You guys have been known to produce tracks that sound ambient, almost ‘shoegazy._ What has been a breakthrough in that sound, if it were, in your newest offering as compared to your previous ones?
JB: We’re kind of a freaky mix of things, in a way. We started out listening mostly to 80es pop, growing up. Good pop music. Some of it you would even call experimental by today’s standards, PRINCE, KATE BUSH and all kinds of other stuff. I listened a lot to Jean-Michel Jarre when I was a kid, in my grandparents cabin, I really liked how those compositions felt like other worlds. Then NIRVANA came out, and that’s when we got that push, the idea of ‘how cool would it be to start a band?’ Before then, we did different kinds of creative things (3 of us went to the same school, since we were 5 years old). But after that, the whole idea of having that kind of identity or a little club. And we started going to shows. We were about 14-15. We saw MY BLOODY VALENTINE, and it was like nothing we’d ever experienced. The idea of this beauty hiding inside cascades of almost unbearable noise, I think this all helped shape us, all these different elements.

‘Our fans are very creative’

Do you have any new approaches that you would love to experiment with in the future? Have you ever felt possessive with a certain sound, say, the MEW sound that you were one of the few who liked/created/knew about and then it blew up?
JB: We have giant notebooks full of ideas to try out, but really the bulk of it mostly comes from the 4 of us playing together. Yeah I don’t know… sometimes friends of mine send me links like ‘this band really ripped you off,’ and I listen, but I can’t really hear it… I think it would be presumptuous to claim that we were the start of any of it. We just try to make the music that we would like to listen to. I think that’s a really good starting point for any band. We’ve come to know a lot of musicians, who like what we do, sometimes I feel like we’re a bands band, you know? And our fans are very creative. They just make amazing things, and that makes me happy, feels like we are at least an inspiration to some people.
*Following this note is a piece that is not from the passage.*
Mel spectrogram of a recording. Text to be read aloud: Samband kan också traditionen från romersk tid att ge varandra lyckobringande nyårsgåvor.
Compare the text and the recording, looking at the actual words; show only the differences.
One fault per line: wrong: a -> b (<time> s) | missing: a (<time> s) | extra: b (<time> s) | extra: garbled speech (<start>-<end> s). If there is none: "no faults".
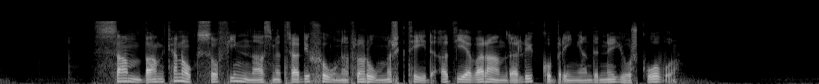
extra: finnas med (2.2 s)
In reality, I’m still so grateful that there is even people coming to our shows, and buying our albums, that we get to experience that kind of appreciation. It’s still kind of unbelievable to me.

We are all about hope and passion. What role do these elements play in your daily live as an artist?
JB: We’re very passionate about what we do. That’s not to say we take ourselves extremely seriously or anything, it just means that it’s really important to us. We don’t expect it to be as important to other people, or for other people to be as passionate about it. But when they are, that’s obviously a real gift. And if I could choose one thing to convey in music, it would probably be Hope. I like songs of despair, I love the feeling of identifying with someone else’s melancholy, because it feels like being understood, you know? It feels a little less lonely to hang around on this planet if there are people out there who can express the feelings you have but cannot explain. So music gives me hope, and if it’s sad and dark it makes me happy. Isn’t that strange? I think music is my favorite kind of hope.